Data records
+ + + + +
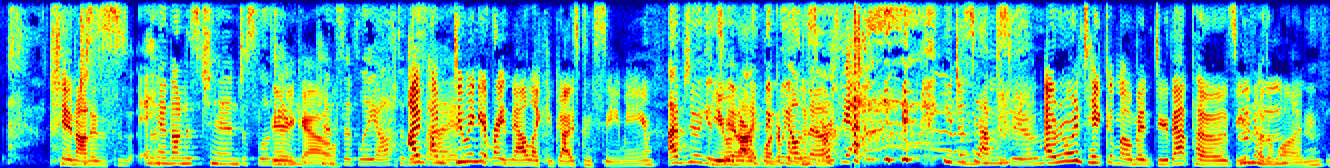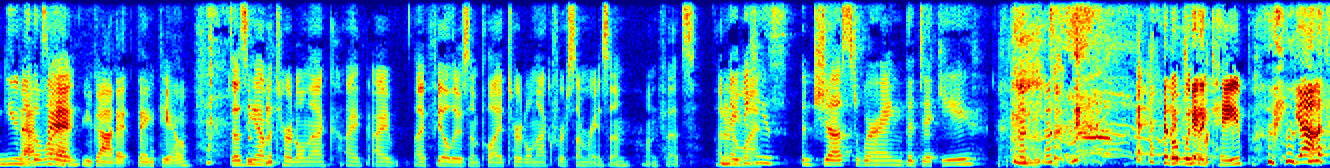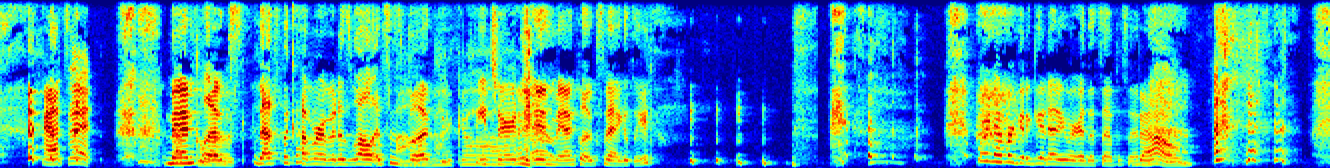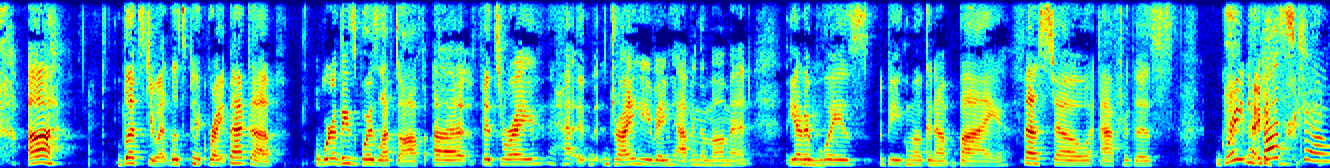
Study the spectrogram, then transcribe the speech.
chin on his Hand on his chin, just There you looking go. pensively off to the I'm, side. I'm doing it right now, like you guys can see me. I'm doing it You too. and our I think we wonderful all listeners. know. You just have to do. Everyone, take a moment, do that pose. You know the one. Mm-hmm. You know the That's it. one. You got it. Thank you. Does he have a turtleneck? I, I I feel there's implied turtleneck for some reason on Fitz. I don't Maybe know why. Maybe he's just wearing the dicky. but with a cape. yeah. That's it. Man That's the Cloaks. That's the cover of it as well. It's his Oh book featured in Man Cloaks magazine. We're never going to get anywhere in this episode. No. Ah, let's do it. Let's pick right back up where these boys left off. Uh, Fitzroy ha- dry heaving, having a moment. The other boys being woken up by Festo after this great night of Festo. partying.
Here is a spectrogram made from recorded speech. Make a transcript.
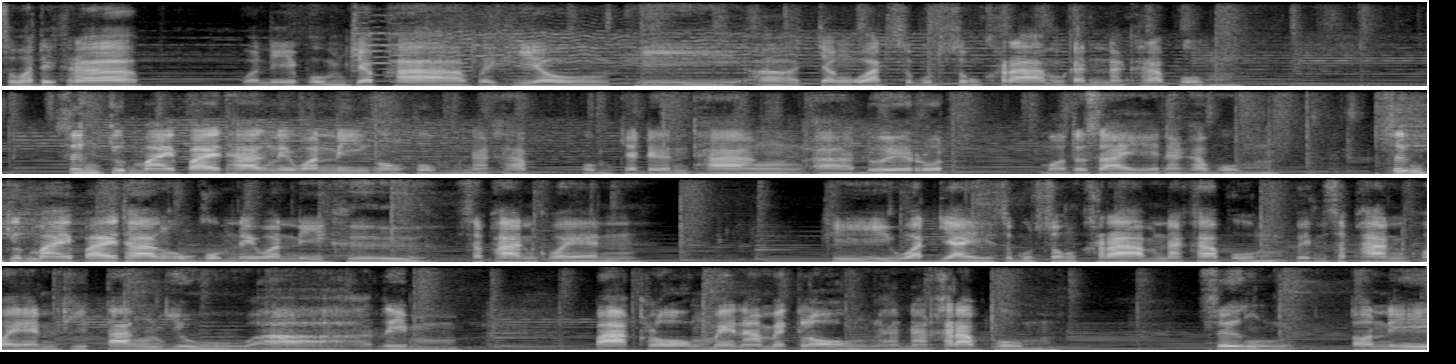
สวัสดีครับ วันนี้ผมจะพาไปเที่ยวที่จังหวัดสมุทรสงครามกันนะครับผม ซึ่งจุดหมายปลายทางในวันนี้ของผมนะครับ ผมจะเดินทางด้วยรถมอเตอร์ไซค์นะครับผม ซึ่งจุดหมายปลายทางของผมในวันนี้คือสะพานแขวนที่วัดใหญ่สมุทรสงครามนะครับผมเป็นสะพานแขวนที่ตั้งอยู่ริมปากคลองแม่น้ำแม่กลองนะครับผมซึ่ง ตอนนี้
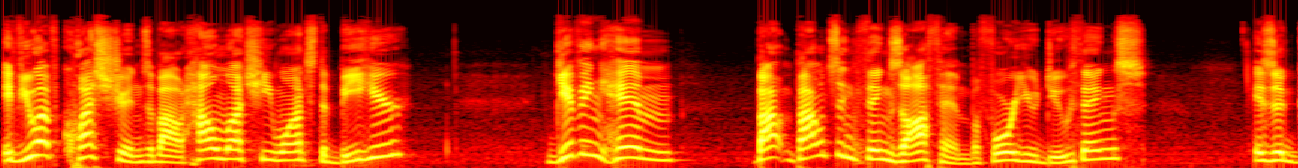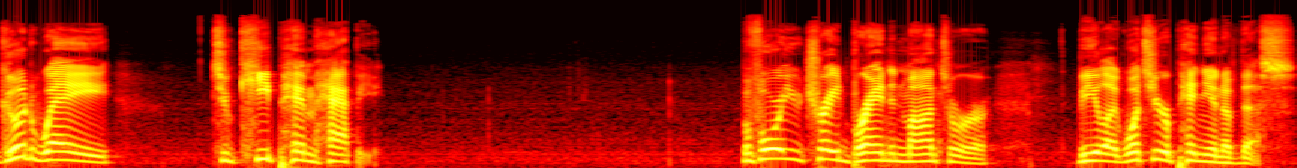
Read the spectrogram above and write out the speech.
if you have questions about how much he wants to be here, giving him b- bouncing things off him before you do things is a good way to keep him happy. Before you trade Brandon Montour, be like, what's your opinion of this?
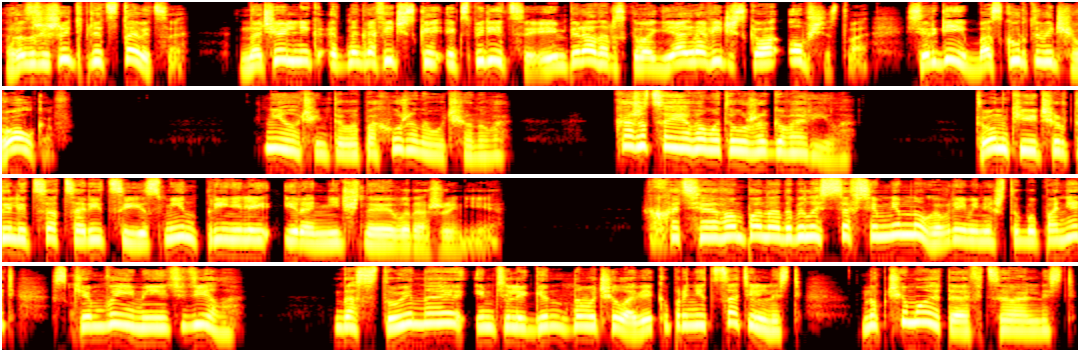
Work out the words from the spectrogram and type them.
«Разрешите представиться? начальник этнографической экспедиции Императорского географического общества Сергей Баскуртович Волков». «Не очень-то вы похожи на ученого. Кажется, я вам это уже говорила». Тонкие черты лица царицы Ясмин приняли ироничное выражение. «Хотя вам понадобилось совсем немного времени, чтобы понять, с кем вы имеете дело. Достойная интеллигентного человека проницательность, но к чему эта официальность?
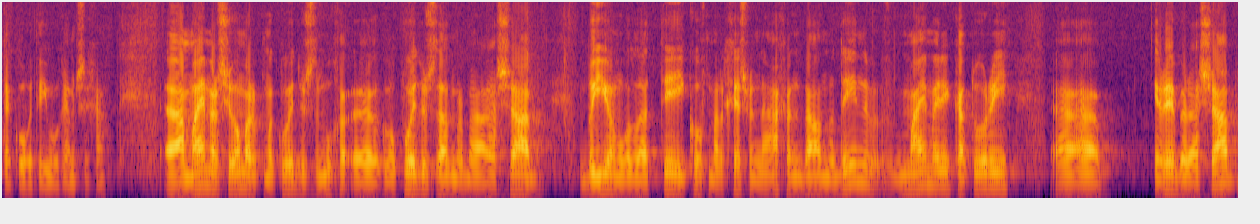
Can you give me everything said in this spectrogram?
такого-то его Хемшиха, а Маймер Шиомар Квойдуш Задмар Рашаб Бьем Вулатей Ков Мархешвин Ахран Балмудейн в Маймере, который э, Ребе Рашаб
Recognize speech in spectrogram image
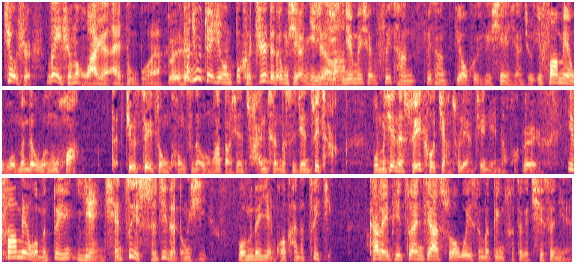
就是为什么华人爱赌博呀？对他就对这种不可知的东西啊，你知道吗你你？有没有想过非常非常吊诡的一个现象？就一方面我们的文化，就这种孔子的文化到现在传承的时间最长。我们现在随口讲出两千年的话，对，一方面我们对于眼前最实际的东西，我们的眼光看得最紧。看了一批专家说，为什么定出这个七十年，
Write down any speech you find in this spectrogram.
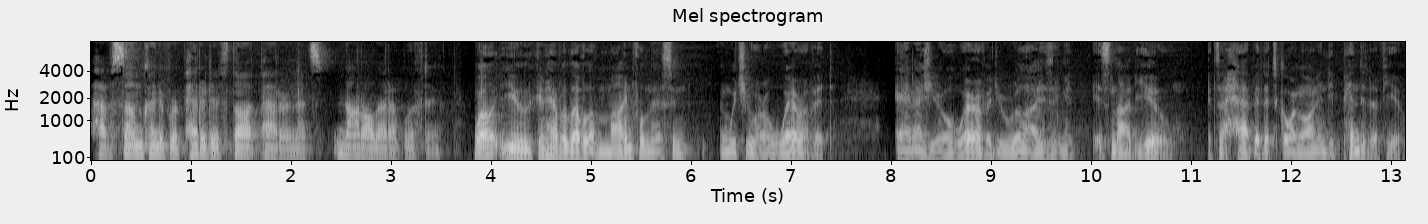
have some kind of repetitive thought pattern that's not all that uplifting? Well, you can have a level of mindfulness in, in which you are aware of it. And as you're aware of it, you're realizing it, it's not you. It's a habit that's going on independent of you.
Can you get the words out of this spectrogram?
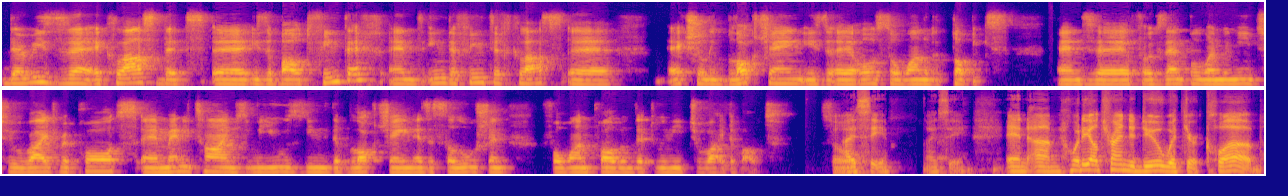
there is a class that uh, is about fintech, and in the fintech class, uh, actually blockchain is uh, also one of the topics. And uh, for example, when we need to write reports, uh, many times we using the blockchain as a solution for one problem that we need to write about. So I see, I see. And um, what are y'all trying to do with your club?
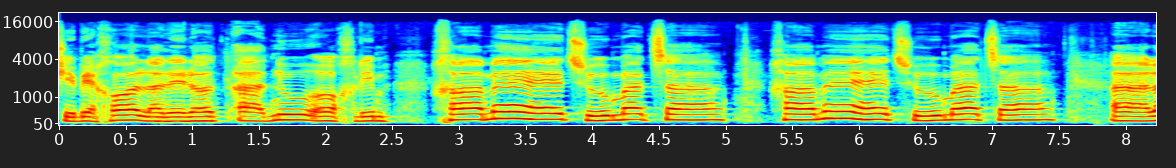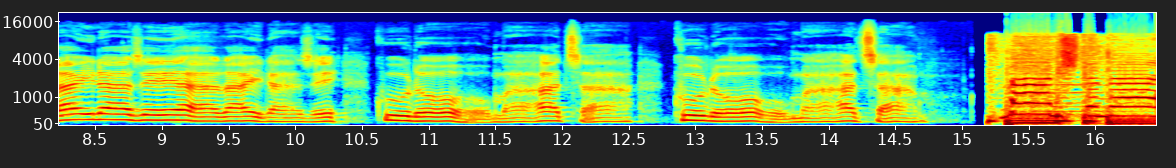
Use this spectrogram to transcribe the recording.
שבכל הלילות אנו אוכלים חמץ ומצה, חמץ ומצה. הלילה זה, הלילה זה, כולו מצה, כולו מצה. מה נשתנה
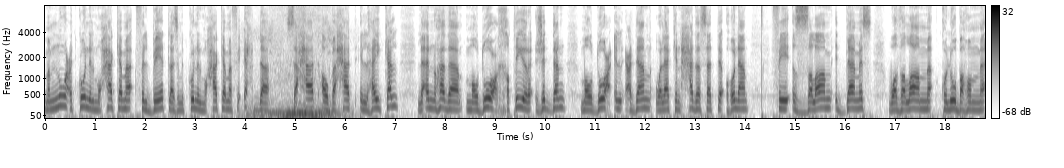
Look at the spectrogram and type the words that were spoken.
ممنوع تكون المحاكمة في البيت لازم تكون المحاكمة في إحدى ساحات أو باحات الهيكل لأنه هذا موضوع خطير جدا موضوع الإعدام ولكن حدثت هنا في الظلام الدامس وظلام قلوبهم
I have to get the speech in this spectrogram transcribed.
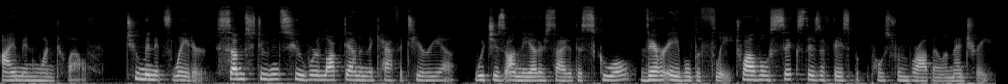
I'm in 112. Two minutes later, some students who were locked down in the cafeteria, which is on the other side of the school, they're able to flee. 1206, there's a Facebook post from Robb Elementary.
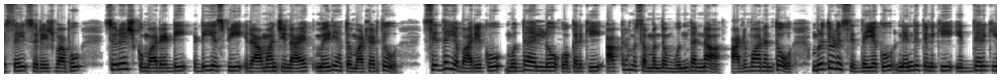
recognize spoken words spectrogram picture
ఎస్ఐ సురేష్ బాబు సురేష్ కుమార్ రెడ్డి డీఎస్పీ రామాంజీ నాయక్ మీడియాతో మాట్లాడుతూ సిద్దయ్య భార్యకు ముద్దాయిల్లో ఒకరికి అక్రమ సంబంధం ఉందన్న అనుమానంతో మృతుడు సిద్దయ్యకు నిందితునికి ఇద్దరికీ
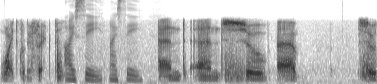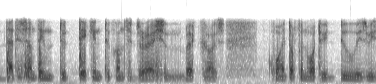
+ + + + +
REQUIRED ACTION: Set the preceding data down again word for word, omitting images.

ANSWER SECTION:
Study the spectrogram, then transcribe the speech.
chin on his Hand on his chin, just There you looking go. pensively off to the I'm, side. I'm doing it right now, like you guys can see me. I'm doing it You too. and our I think we wonderful all listeners. know. You just have to do. Everyone, take a moment, do that pose. You know the one. Mm-hmm. You know the That's it. one. You got it. Thank you. Does he have a turtleneck? I, I I feel there's implied turtleneck for some reason on Fitz. I don't Maybe know why. Maybe he's just wearing the dicky. but with a cape. yeah. That's it. Man That's the Cloaks. That's the cover of it as well. It's his Oh book featured in Man Cloaks magazine. We're never going to get anywhere in this episode. No. Ah, let's do it. Let's pick right back up where these boys left off. Uh, Fitzroy ha- dry heaving, having a moment. The other boys being woken up by Festo after this great night of Festo. partying.
Here is a spectrogram made from recorded speech. Make a transcript.
สวัสดีครับ วันนี้ผมจะพาไปเที่ยวที่จังหวัดสมุทรสงครามกันนะครับผม ซึ่งจุดหมายปลายทางในวันนี้ของผมนะครับ ผมจะเดินทางด้วยรถมอเตอร์ไซค์นะครับผม ซึ่งจุดหมายปลายทางของผมในวันนี้คือสะพานแขวนที่วัดใหญ่สมุทรสงครามนะครับผมเป็นสะพานแขวนที่ตั้งอยู่ริมปากคลองแม่น้ำแม่กลองนะครับผมซึ่ง ตอนนี้
Read the spectrogram above and write out the speech.
if you have questions about how much he wants to be here, giving him b- bouncing things off him before you do things is a good way to keep him happy. Before you trade Brandon Montour, be like, what's your opinion of this?
Work out the words from the spectrogram and type them.
«Разрешите представиться? начальник этнографической экспедиции Императорского географического общества Сергей Баскуртович Волков». «Не очень-то вы похожи на ученого. Кажется, я вам это уже говорила». Тонкие черты лица царицы Ясмин приняли ироничное выражение. «Хотя вам понадобилось совсем немного времени, чтобы понять, с кем вы имеете дело. Достойная интеллигентного человека проницательность, но к чему эта официальность?
Can you give me everything said in this spectrogram?
такого-то его Хемшиха, а Маймер Шиомар Квойдуш Задмар Рашаб Бьем Вулатей Ков Мархешвин Ахран Балмудейн в Маймере, который э, Ребе Рашаб
Recognize speech in spectrogram image
就是为什么华人爱赌博呀？对他就对这种不可知的东西啊，你知道吗你你？有没有想过非常非常吊诡的一个现象？就一方面我们的文化，就这种孔子的文化到现在传承的时间最长。我们现在随口讲出两千年的话，对，一方面我们对于眼前最实际的东西，我们的眼光看得最紧。看了一批专家说，为什么定出这个七十年，
Write down any speech you find in this spectrogram.
have some kind of repetitive thought pattern that's not all that uplifting? Well, you can have a level of mindfulness in, in which you are aware of it. And as you're aware of it, you're realizing it, it's not you. It's a habit that's going on independent of you.
Can you get the words out of this spectrogram?
there is a class that uh, is about fintech, and in the fintech class, uh, actually blockchain is uh, also one of the topics. And uh, for example, when we need to write reports, uh, many times we using the blockchain as a solution for one problem that we need to write about. So I see, I see. And um, what are y'all trying to do with your club?
Use this spectrogram to transcribe the recording.
שבכל הלילות אנו אוכלים חמץ ומצה, חמץ ומצה. הלילה זה, הלילה זה, כולו מצה, כולו מצה. מה נשתנה
Look at the spectrogram and type the words that were spoken.
ممنوع تكون المحاكمة في البيت لازم تكون المحاكمة في إحدى ساحات أو باحات الهيكل لأنه هذا موضوع خطير جدا موضوع الإعدام ولكن حدثت هنا في الظلام الدامس وظلام قلوبهم
I have to get the speech in this spectrogram transcribed.
I'm in 112. Two minutes later, some students who were locked down in the cafeteria, which is on the other side of the school, they're able to flee. 1206, there's a Facebook post from Robb Elementary.
recognize spoken words spectrogram picture
ఎస్ఐ సురేష్ బాబు సురేష్ కుమార్ రెడ్డి డీఎస్పీ రామాంజీ నాయక్ మీడియాతో మాట్లాడుతూ సిద్దయ్య భార్యకు ముద్దాయిల్లో ఒకరికి అక్రమ సంబంధం ఉందన్న అనుమానంతో మృతుడు సిద్దయ్యకు నిందితునికి ఇద్దరికీ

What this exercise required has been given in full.